* Your instructions *
Using the data below, restate exactly every line from the one with "List any stray" up to and including the one with "Log-frequency spectrogram of". No picture belongs in it.

BEGIN

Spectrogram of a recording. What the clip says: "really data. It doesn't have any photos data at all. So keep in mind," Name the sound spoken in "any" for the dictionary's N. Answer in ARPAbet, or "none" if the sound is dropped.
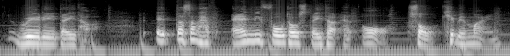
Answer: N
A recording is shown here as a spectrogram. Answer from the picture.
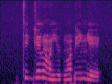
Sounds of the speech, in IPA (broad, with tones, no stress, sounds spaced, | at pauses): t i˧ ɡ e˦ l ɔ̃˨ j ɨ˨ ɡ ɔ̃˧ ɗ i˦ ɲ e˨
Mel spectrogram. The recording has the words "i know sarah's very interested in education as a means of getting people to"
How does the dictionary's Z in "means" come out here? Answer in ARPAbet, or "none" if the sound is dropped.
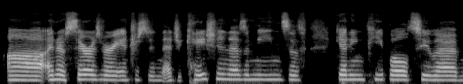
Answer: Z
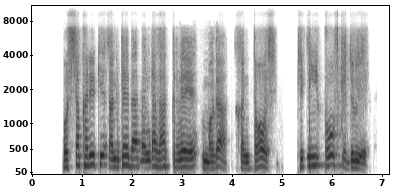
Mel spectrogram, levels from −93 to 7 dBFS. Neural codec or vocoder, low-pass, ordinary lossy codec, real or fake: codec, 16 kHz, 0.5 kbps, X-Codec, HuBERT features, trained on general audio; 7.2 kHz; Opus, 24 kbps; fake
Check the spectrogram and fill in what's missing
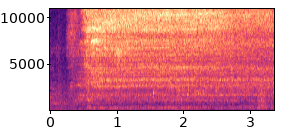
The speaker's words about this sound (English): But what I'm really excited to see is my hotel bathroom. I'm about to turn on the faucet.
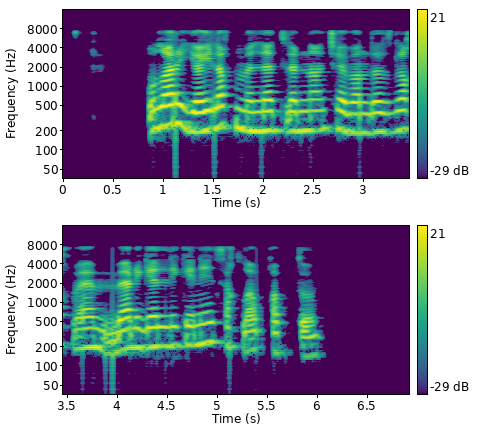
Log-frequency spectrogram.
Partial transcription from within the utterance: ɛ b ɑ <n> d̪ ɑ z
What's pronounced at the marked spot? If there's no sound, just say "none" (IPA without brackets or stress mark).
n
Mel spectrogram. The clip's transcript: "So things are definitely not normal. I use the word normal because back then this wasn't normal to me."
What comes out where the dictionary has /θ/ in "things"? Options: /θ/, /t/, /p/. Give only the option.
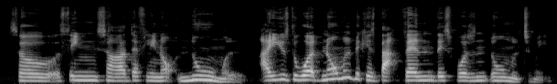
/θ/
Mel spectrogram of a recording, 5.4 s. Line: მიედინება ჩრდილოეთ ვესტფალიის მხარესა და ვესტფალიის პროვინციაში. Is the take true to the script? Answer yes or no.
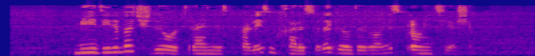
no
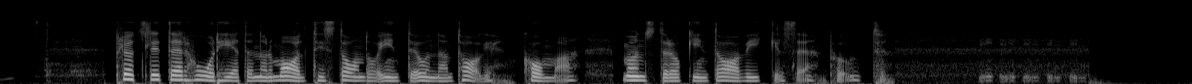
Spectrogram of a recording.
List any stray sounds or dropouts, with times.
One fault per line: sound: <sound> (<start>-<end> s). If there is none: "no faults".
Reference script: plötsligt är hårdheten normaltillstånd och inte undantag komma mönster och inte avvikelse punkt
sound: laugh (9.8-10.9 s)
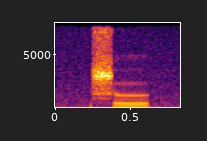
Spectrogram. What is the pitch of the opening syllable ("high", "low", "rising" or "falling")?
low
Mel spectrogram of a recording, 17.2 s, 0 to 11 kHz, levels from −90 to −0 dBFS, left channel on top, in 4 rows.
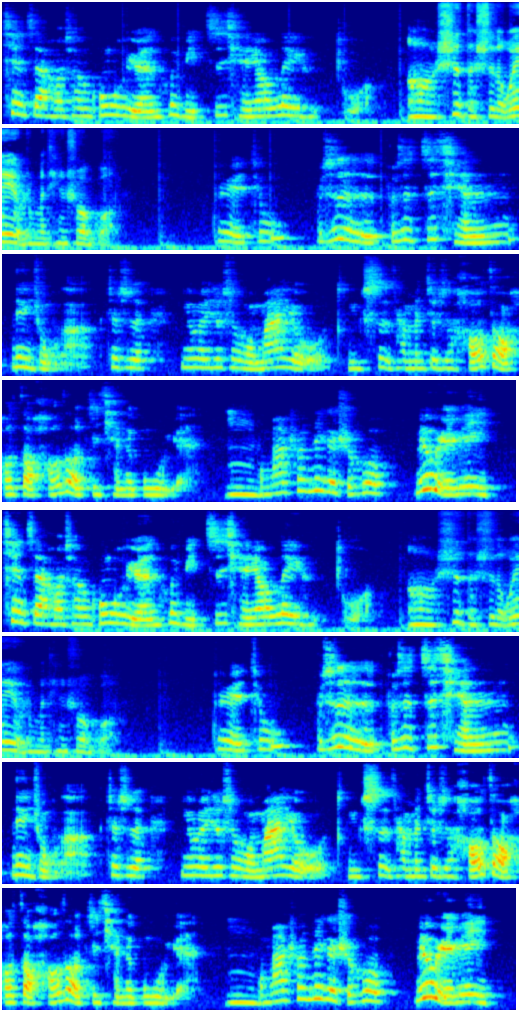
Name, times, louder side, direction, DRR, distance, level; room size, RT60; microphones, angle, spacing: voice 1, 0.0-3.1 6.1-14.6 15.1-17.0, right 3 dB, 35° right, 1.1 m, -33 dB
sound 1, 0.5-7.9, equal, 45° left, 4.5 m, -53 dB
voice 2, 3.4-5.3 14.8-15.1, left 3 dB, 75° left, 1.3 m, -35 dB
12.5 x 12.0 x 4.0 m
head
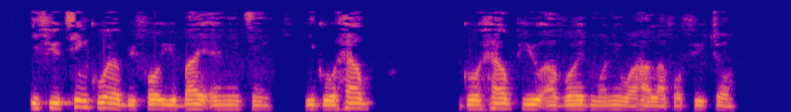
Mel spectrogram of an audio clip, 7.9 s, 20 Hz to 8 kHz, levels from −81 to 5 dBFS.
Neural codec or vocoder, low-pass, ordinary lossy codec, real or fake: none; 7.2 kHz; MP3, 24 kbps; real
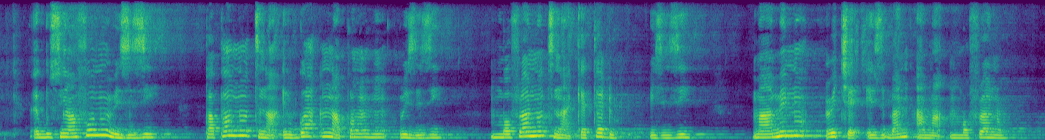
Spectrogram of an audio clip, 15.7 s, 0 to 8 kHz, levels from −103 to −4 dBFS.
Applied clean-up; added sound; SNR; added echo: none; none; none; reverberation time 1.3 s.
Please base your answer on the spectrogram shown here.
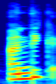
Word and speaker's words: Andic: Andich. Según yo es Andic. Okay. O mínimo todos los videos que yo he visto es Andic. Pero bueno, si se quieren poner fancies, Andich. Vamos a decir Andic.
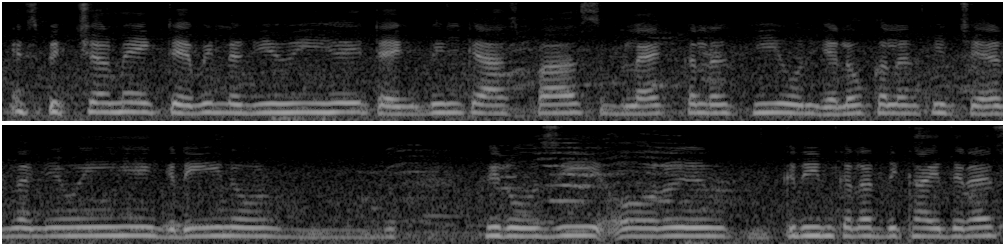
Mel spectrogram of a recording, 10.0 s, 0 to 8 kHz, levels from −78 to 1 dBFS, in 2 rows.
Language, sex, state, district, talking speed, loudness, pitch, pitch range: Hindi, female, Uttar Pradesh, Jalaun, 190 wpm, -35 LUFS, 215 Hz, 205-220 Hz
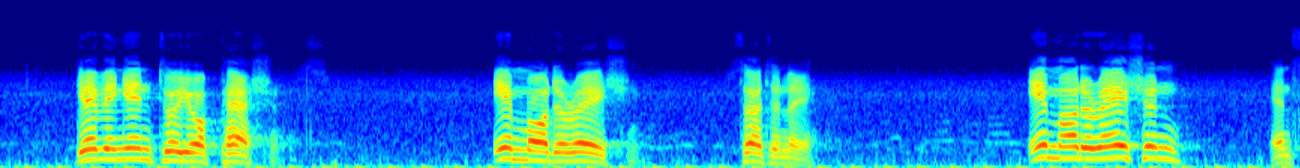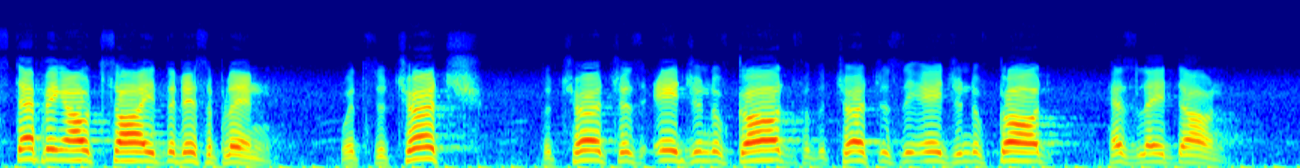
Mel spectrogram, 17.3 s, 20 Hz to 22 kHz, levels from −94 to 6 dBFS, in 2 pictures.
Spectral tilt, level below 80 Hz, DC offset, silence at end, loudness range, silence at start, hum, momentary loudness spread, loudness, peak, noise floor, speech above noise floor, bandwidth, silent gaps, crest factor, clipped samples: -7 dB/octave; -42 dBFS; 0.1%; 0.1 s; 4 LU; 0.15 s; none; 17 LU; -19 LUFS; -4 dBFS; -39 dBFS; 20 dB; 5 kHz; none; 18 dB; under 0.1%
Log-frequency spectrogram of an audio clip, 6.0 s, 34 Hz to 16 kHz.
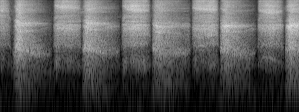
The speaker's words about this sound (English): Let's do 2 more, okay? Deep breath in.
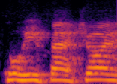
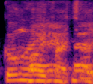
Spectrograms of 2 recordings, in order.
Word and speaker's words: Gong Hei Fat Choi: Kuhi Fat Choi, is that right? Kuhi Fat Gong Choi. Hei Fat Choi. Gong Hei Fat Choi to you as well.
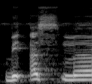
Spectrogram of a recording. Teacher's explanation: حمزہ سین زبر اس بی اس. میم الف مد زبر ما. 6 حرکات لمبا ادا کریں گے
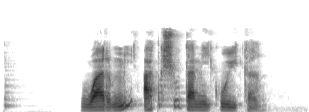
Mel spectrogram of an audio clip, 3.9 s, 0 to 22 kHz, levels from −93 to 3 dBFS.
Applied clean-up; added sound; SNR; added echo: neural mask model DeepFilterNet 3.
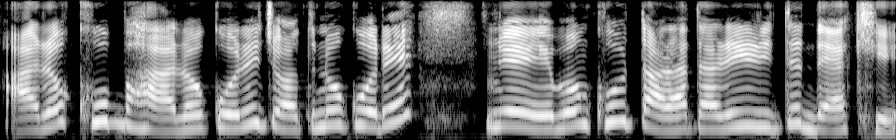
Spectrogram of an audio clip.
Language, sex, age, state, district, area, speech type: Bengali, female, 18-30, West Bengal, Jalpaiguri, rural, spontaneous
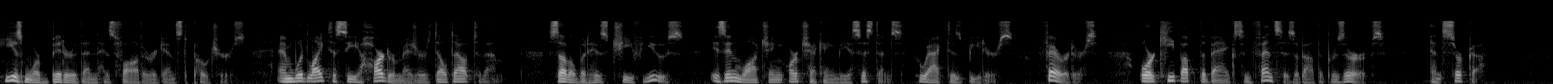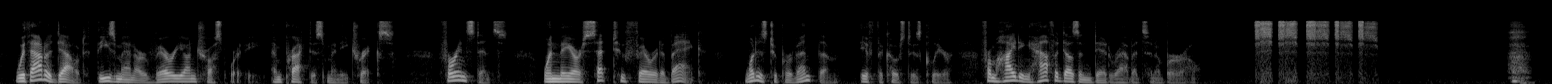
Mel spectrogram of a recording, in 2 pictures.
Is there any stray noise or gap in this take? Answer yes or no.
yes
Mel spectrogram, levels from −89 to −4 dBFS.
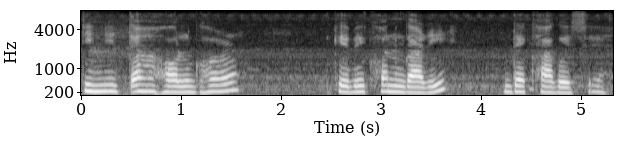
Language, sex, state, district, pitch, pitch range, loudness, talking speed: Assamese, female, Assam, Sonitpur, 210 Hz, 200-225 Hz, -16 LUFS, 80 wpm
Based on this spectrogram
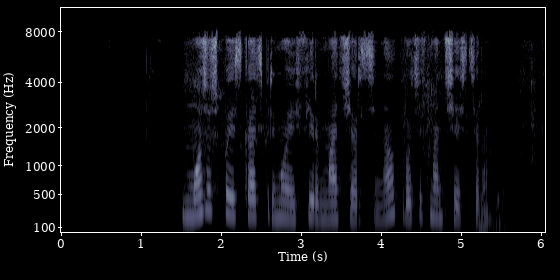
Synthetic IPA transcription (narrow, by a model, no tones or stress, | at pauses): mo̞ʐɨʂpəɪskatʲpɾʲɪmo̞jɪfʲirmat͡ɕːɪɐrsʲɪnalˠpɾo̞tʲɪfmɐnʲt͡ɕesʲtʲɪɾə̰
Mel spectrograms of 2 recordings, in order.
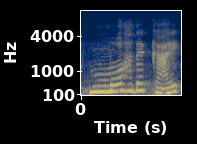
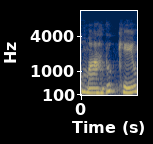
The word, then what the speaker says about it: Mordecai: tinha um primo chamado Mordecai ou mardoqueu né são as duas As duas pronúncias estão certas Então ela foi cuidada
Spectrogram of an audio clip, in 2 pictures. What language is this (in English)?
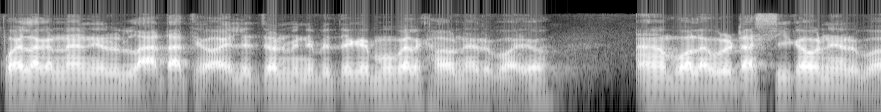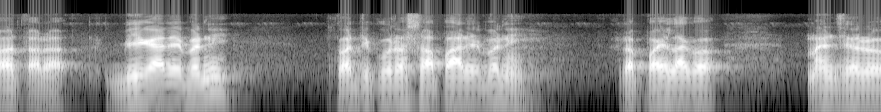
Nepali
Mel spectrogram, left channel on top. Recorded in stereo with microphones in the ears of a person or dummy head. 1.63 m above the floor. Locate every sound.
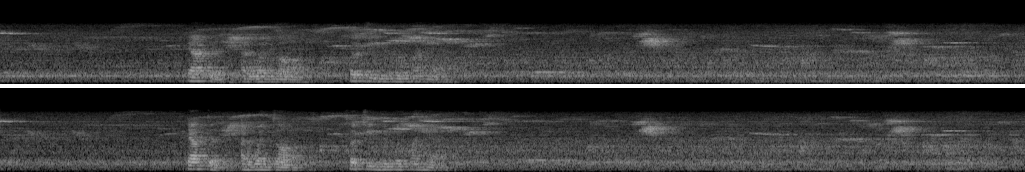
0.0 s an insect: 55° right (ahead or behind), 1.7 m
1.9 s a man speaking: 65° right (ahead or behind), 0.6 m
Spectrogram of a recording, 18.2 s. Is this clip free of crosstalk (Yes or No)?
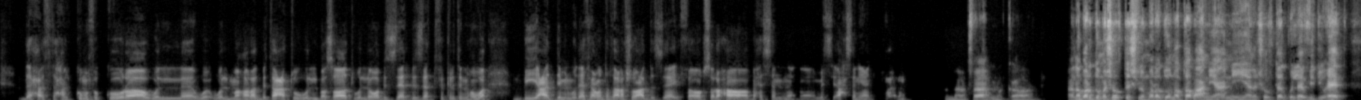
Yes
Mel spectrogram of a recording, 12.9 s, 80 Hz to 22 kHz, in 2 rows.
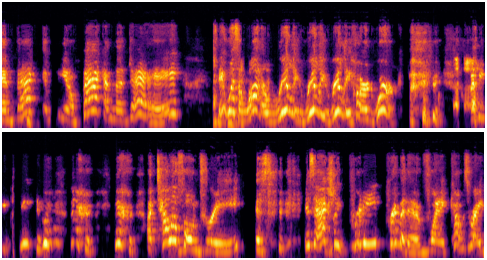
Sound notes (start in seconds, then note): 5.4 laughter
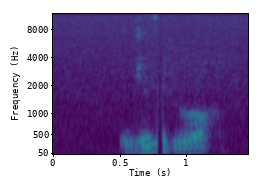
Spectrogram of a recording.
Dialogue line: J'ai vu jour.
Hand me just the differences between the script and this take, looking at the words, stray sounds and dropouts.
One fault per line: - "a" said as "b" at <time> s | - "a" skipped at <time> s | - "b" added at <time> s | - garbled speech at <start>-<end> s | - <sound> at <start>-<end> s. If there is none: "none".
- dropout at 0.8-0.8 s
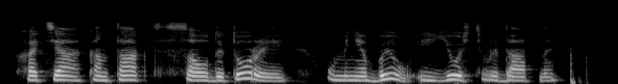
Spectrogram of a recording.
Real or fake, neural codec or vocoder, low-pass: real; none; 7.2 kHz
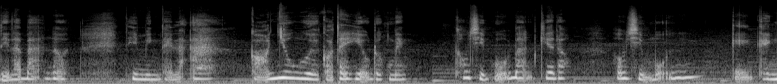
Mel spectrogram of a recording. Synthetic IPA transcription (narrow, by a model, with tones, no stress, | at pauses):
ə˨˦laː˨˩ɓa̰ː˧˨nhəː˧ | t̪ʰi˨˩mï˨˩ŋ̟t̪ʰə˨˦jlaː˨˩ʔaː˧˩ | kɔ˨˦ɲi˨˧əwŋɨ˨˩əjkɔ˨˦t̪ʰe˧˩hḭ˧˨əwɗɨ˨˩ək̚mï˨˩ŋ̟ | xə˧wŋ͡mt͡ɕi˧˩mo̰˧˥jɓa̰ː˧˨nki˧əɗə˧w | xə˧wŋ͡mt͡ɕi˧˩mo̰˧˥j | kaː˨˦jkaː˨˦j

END

* Reply to the task *
List any stray sounds or dropouts, with times.
One fault per line: sound: <sound> (<start>-<end> s). If there is none: "no faults".
Reference script: plötsligt är hårdheten normaltillstånd och inte undantag komma mönster och inte avvikelse punkt
sound: laugh (9.8-10.9 s)
Spectrogram. What is the pitch of the opening syllable ("high", "low", "rising" or "falling")?
low
Mel spectrogram of a recording, 17.2 s, 0 to 11 kHz, levels from −90 to −0 dBFS, left channel on top, in 4 rows.
Name, times, louder side, direction, DRR, distance, level; room size, RT60; microphones, angle, spacing: voice 1, 0.0-3.1 6.1-14.6 15.1-17.0, right 3 dB, 35° right, 1.1 m, -33 dB
sound 1, 0.5-7.9, equal, 45° left, 4.5 m, -53 dB
voice 2, 3.4-5.3 14.8-15.1, left 3 dB, 75° left, 1.3 m, -35 dB
12.5 x 12.0 x 4.0 m
head
Mel spectrogram of an audio clip, 7.9 s, 20 Hz to 8 kHz, levels from −81 to 5 dBFS.
Neural codec or vocoder, low-pass, ordinary lossy codec, real or fake: none; 7.2 kHz; MP3, 24 kbps; real
Spectrogram of an audio clip, 15.7 s, 0 to 8 kHz, levels from −103 to −4 dBFS.
Applied clean-up; added sound; SNR; added echo: none; none; none; reverberation time 1.3 s.
Please base your answer on the spectrogram shown here.
Word and speaker's words: Andic: Andich. Según yo es Andic. Okay. O mínimo todos los videos que yo he visto es Andic. Pero bueno, si se quieren poner fancies, Andich. Vamos a decir Andic.
Mel spectrogram of a recording, 10.0 s, 0 to 8 kHz, levels from −78 to 1 dBFS, in 2 rows.
Language, sex, state, district, talking speed, loudness, pitch, pitch range: Hindi, female, Uttar Pradesh, Jalaun, 190 wpm, -35 LUFS, 215 Hz, 205-220 Hz
Mel spectrogram, 17.3 s, 20 Hz to 22 kHz, levels from −94 to 6 dBFS, in 2 pictures.
Spectral tilt, level below 80 Hz, DC offset, silence at end, loudness range, silence at start, hum, momentary loudness spread, loudness, peak, noise floor, speech above noise floor, bandwidth, silent gaps, crest factor, clipped samples: -7 dB/octave; -42 dBFS; 0.1%; 0.1 s; 4 LU; 0.15 s; none; 17 LU; -19 LUFS; -4 dBFS; -39 dBFS; 20 dB; 5 kHz; none; 18 dB; under 0.1%
Log-frequency spectrogram of an audio clip, 6.0 s, 34 Hz to 16 kHz.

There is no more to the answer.